In this travel piece for The Telegraph, Emma Featherstone finds out how the Caribbean isle of Montserrat copes with life in the shadow of a volcano
As we stepped onto the half lush, half volcanic island of Montserrat, its residents were gearing up for the Christmas carnival. Glendora, one of our guides for the morning and a Montserratian, gave us a taste of what it would entail: “We’ll have music, BBQ grills, dancing in the street… and a lot of watering holes will be open.”
The annual event, which includes calypso competitions and a costumed parade, is just one example of the upbeat spirit that has survived on the island dubbed ‘the Pompeii of the Caribbean’. Our small group would experience more of this stoic attitude as we took a minibus tour from where our cruise ship was anchored in the town of Little Bay through to the exclusion zones, including the buried city of Plymouth.
It has become one of the less-trodden spots for dark tourism – the trend for visiting areas marked by a natural disaster or man-made atrocity. But, given that tours are run by local guides – some of whom lived through the worst of the eruptions – our visit didn’t feel too voyeuristic.
Before we set off, Glendora gestured towards the island’s tiny prison, up high on a hill. She joked that its small population had “the best view on the island”.
On the first leg of the tour we passed by the Montserrat Cultural Centre, a gift to the island’s residents from Beatles producer Sir George Martin. Martin established the recording studio, AIR Studios Montserrat, on the island in 1977 attracting artists such as Stevie Wonder, Sir Paul McCartney and Sir Elton John.

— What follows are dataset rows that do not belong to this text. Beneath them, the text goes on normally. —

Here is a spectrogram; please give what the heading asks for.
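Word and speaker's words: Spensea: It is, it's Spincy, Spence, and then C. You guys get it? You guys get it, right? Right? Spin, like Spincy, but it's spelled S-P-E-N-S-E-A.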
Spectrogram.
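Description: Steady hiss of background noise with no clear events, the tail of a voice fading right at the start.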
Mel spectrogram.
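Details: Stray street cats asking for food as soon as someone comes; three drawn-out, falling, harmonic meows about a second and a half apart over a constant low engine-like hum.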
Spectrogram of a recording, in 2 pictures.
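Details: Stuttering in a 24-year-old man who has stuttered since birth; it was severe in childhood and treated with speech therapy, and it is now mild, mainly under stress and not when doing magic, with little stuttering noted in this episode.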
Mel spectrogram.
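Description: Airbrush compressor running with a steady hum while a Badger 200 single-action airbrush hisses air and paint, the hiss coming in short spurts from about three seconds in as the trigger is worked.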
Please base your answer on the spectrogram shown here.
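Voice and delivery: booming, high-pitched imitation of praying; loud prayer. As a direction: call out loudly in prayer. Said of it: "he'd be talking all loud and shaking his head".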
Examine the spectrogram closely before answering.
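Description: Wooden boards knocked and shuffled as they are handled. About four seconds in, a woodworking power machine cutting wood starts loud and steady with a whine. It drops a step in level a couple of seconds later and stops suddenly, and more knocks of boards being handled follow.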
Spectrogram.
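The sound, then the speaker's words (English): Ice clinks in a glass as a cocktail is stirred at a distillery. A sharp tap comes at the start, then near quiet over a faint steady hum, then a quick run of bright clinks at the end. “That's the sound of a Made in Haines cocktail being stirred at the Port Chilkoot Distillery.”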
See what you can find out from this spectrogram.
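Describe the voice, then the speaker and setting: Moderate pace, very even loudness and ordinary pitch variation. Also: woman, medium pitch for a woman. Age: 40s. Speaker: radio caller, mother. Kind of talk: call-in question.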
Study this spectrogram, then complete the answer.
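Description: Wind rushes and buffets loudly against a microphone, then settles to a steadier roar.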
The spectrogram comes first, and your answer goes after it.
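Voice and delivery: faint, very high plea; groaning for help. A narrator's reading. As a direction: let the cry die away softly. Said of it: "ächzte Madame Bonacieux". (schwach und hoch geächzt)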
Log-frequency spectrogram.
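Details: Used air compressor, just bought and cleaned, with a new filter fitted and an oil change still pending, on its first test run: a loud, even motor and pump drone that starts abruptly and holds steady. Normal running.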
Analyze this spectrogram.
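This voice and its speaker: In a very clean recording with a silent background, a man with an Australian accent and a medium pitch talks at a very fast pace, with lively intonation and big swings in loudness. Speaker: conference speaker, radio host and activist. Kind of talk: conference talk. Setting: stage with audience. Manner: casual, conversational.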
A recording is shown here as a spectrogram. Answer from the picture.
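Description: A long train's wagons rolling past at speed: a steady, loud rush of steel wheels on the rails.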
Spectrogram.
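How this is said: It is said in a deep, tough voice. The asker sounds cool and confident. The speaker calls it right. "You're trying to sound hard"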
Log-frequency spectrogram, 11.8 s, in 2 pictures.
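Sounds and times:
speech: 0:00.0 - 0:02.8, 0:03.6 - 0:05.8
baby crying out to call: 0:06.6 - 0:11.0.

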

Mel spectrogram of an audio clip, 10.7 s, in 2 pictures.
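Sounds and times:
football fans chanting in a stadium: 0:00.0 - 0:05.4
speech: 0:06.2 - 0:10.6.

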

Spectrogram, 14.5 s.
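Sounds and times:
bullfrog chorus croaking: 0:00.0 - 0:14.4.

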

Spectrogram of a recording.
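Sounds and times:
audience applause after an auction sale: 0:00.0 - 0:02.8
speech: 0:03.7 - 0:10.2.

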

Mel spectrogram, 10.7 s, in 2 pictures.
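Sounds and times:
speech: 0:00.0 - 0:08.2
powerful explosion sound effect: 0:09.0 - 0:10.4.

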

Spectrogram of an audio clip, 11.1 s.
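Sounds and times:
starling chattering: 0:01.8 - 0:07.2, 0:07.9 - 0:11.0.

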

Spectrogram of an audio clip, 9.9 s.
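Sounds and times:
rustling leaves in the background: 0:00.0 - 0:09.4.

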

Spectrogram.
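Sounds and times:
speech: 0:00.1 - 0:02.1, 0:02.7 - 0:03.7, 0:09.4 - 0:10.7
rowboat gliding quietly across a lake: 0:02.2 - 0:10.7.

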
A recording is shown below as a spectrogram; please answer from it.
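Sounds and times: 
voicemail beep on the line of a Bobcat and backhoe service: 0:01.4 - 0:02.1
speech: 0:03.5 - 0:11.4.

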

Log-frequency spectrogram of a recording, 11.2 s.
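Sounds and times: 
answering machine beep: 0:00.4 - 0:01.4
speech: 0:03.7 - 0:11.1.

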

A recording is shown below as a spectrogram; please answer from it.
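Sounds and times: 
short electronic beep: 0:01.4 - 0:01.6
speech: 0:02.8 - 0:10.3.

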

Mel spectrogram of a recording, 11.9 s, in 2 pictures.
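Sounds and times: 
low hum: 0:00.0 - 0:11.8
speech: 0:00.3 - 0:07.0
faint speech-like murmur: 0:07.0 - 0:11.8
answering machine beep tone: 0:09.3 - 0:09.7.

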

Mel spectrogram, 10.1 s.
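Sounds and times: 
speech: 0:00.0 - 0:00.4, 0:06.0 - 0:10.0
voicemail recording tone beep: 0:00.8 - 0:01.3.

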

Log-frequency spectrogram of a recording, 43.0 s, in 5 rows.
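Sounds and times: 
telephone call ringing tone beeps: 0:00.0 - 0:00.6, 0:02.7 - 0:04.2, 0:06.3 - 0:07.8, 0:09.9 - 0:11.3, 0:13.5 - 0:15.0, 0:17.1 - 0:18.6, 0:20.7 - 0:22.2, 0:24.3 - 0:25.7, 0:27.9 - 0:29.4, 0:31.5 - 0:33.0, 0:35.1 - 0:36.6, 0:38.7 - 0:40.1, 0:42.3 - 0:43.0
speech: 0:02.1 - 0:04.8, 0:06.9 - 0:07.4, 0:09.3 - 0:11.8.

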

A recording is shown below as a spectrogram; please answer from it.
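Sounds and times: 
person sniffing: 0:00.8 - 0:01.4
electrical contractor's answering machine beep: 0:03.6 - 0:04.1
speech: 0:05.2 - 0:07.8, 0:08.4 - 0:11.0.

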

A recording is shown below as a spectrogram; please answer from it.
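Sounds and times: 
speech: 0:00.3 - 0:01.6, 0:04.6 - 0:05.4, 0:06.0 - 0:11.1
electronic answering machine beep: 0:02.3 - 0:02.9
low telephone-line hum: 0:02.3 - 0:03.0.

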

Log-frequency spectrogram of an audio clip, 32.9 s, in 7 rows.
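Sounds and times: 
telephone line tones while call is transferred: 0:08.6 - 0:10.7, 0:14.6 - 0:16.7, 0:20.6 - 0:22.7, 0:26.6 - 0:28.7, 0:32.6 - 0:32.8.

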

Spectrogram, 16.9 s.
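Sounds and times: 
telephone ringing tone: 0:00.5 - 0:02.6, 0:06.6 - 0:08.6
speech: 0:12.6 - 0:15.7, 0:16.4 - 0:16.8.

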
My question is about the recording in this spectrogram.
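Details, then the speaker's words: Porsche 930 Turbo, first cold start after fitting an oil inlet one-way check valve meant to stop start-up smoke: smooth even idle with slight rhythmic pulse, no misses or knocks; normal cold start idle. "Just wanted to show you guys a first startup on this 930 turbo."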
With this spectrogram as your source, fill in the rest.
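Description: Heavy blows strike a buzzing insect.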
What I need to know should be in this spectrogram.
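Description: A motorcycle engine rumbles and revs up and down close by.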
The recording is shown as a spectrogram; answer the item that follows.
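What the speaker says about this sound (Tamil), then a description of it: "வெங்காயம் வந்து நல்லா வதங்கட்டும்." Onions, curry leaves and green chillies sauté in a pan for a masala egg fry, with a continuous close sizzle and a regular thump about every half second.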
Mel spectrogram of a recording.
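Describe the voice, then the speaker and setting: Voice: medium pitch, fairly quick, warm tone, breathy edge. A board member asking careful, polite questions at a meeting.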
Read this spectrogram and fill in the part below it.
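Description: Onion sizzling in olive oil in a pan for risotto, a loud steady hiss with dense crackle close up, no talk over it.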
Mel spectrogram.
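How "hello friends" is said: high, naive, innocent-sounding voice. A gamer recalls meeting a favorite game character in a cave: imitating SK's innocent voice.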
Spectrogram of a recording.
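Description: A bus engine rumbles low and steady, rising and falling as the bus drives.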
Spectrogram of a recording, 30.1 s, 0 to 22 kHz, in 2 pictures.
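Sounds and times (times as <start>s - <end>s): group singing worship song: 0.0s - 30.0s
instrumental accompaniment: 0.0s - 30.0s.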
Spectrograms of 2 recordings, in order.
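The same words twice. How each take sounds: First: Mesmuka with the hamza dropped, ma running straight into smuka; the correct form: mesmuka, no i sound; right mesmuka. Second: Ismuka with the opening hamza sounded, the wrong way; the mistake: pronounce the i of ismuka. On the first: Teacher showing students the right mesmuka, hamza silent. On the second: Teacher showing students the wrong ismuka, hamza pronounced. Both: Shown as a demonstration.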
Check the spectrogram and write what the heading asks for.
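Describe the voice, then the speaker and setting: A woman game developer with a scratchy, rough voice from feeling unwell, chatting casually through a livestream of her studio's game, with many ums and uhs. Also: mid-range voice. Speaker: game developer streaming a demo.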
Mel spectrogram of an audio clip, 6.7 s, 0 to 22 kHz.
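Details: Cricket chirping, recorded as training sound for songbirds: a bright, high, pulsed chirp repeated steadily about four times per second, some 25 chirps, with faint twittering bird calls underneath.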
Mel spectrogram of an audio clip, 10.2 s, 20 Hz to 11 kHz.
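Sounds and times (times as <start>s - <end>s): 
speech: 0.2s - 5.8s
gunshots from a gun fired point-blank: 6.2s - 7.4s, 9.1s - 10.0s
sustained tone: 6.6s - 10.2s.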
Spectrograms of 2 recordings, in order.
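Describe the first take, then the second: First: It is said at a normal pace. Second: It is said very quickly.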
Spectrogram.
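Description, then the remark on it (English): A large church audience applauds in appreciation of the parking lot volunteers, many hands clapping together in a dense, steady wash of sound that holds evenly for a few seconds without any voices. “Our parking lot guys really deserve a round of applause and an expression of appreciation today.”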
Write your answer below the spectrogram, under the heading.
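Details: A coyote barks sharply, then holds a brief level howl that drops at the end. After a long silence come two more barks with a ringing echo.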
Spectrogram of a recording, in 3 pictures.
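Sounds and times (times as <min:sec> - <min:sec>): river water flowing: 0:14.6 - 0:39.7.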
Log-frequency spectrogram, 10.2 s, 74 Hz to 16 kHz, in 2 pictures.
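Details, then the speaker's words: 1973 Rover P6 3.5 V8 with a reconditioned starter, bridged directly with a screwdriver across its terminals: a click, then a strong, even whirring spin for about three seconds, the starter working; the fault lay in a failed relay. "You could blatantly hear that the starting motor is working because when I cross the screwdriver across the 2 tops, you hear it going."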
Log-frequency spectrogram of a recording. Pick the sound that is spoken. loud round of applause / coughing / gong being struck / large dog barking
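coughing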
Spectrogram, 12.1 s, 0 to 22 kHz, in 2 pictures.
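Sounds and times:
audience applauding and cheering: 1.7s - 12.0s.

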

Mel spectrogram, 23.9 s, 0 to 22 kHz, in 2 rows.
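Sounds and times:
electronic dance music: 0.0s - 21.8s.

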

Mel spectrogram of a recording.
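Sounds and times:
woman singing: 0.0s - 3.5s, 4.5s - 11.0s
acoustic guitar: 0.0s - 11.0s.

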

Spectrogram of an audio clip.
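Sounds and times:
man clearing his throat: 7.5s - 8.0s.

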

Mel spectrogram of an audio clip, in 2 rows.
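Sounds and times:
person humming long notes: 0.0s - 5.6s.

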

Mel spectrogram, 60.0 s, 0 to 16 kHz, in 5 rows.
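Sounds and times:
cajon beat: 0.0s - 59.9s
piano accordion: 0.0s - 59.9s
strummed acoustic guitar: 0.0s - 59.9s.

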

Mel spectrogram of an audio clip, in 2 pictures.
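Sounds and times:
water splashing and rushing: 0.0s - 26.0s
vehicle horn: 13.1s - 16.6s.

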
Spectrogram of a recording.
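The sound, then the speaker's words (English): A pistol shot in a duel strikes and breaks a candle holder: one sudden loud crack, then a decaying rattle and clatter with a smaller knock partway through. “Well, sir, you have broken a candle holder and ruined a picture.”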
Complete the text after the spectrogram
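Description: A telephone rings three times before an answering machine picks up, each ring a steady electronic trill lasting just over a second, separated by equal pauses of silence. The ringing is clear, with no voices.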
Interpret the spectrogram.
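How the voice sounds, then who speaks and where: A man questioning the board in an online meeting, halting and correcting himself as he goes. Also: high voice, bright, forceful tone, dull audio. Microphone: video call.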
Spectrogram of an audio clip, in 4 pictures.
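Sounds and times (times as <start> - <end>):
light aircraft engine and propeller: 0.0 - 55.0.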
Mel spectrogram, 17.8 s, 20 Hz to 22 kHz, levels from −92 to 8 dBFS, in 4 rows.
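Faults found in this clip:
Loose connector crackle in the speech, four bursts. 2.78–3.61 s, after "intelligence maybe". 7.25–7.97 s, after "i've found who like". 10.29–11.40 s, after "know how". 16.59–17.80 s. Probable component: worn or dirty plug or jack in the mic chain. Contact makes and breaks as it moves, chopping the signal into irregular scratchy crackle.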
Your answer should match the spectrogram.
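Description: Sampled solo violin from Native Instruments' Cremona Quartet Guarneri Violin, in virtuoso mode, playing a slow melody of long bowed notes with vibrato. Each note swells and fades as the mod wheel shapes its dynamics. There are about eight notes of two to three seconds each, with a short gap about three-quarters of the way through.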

Glendora pointed out a large white house with a red roof, surrounded by trees, where McCartney’s family stayed.
Our driver, Randall navigated the winding roads, which became more uneven as we headed towards Plymouth. From the windows we spotted egrets perching on cattle; the island’s miniscule airport; a group of school children (the girls in long, burgundy skirts; the boys in khaki trousers) heading for their sports hall and a memorial for the people of the island who had died in World War One and Two. There are also plenty of churches – with a “watering hole for each one,” according to Glendora.
We piled out of the bus at the first stop, Runaway Ghaut, the best known of many deep ravines on the island that allow rainwater to rush into the sea, preventing flooding. Here each of us followed the instructions on the sign above the ravine – “drink from this burn and to Montserrat you will return”.
We carried onto Richmond Hill where we stopped at the remains of Montserrat Springs Hotel, once the most luxurious on the island. As we filed through the entrance, I secured a foam mask (handed out on the bus) to my face to filter out the sulphur dioxide lingering in the air. We picked our way through the remains of a formerly plush reception area and headed out to the swimming pool, now overgrown with weeds; guests no longer revelling in the views out to Soufriere Hills and Plymouth below.
Before Soufriere Hills began erupting in 1995, and wiped out the capital of Plymouth, the island had a population of around 11,000 – a mix of Montserratians and expats. Now it has just over 5,200.
We started driving through the areas that had been devastated by the eruptions, which our guides could only take us to with police permission. Even then conditions have to be considered safe – and guides carry a radio to be informed of any changes.
Shop fronts, office buildings and homes were half buried and windowless. We could’ve been on a film set for a disaster movie. But Glendora brought us back to the stark reality. “A whole village was wiped out in the click of a finger, it’s hard to come back and see it,” she said. Some buildings were buried up 60 to 70ft deep in earth and dried volcanic matter.
Two other guides, who had once worked in a government building in the now buried city, told us that the pyroclastic flows of hot material sometimes reached 100mph. Nineteen people had died in the eruptions. Another guide lost a friend: “When you have an explosion, there’s thunder and lightning, fork lightning. When the ash cloud came you couldn’t see the person next to you,” she explained.
We drove towards the sea, stopping at the deep water harbour. As we stepped out the minibus the sulphur dioxide really hit – similar to the smell of frying bacon.
Sitting high above the now green land, punctuated by half-buried orange rooftops, was the smoking Soufriere Hills mound, shrouded by clouds. While it has lain dormant in recent years, eruptions are still a threat, and it was a macabre presence, as we pored over a map of the island and looked at photos of how the city had once appeared before the devastation happened.
On our drive back towards the ship – including a stop off for sea-side lunch of calypso chicken, fried plantain, banana bread and rum punch – our guides pointed out signs of Montserrat is rebuilding itself as a tourist destination.
Holiday homes are being built and small golf courses are springing up. The lush greenery, quiet and seeming remoteness of Montserrat makes it an appealing island escape. If it was good enough for the Beatles…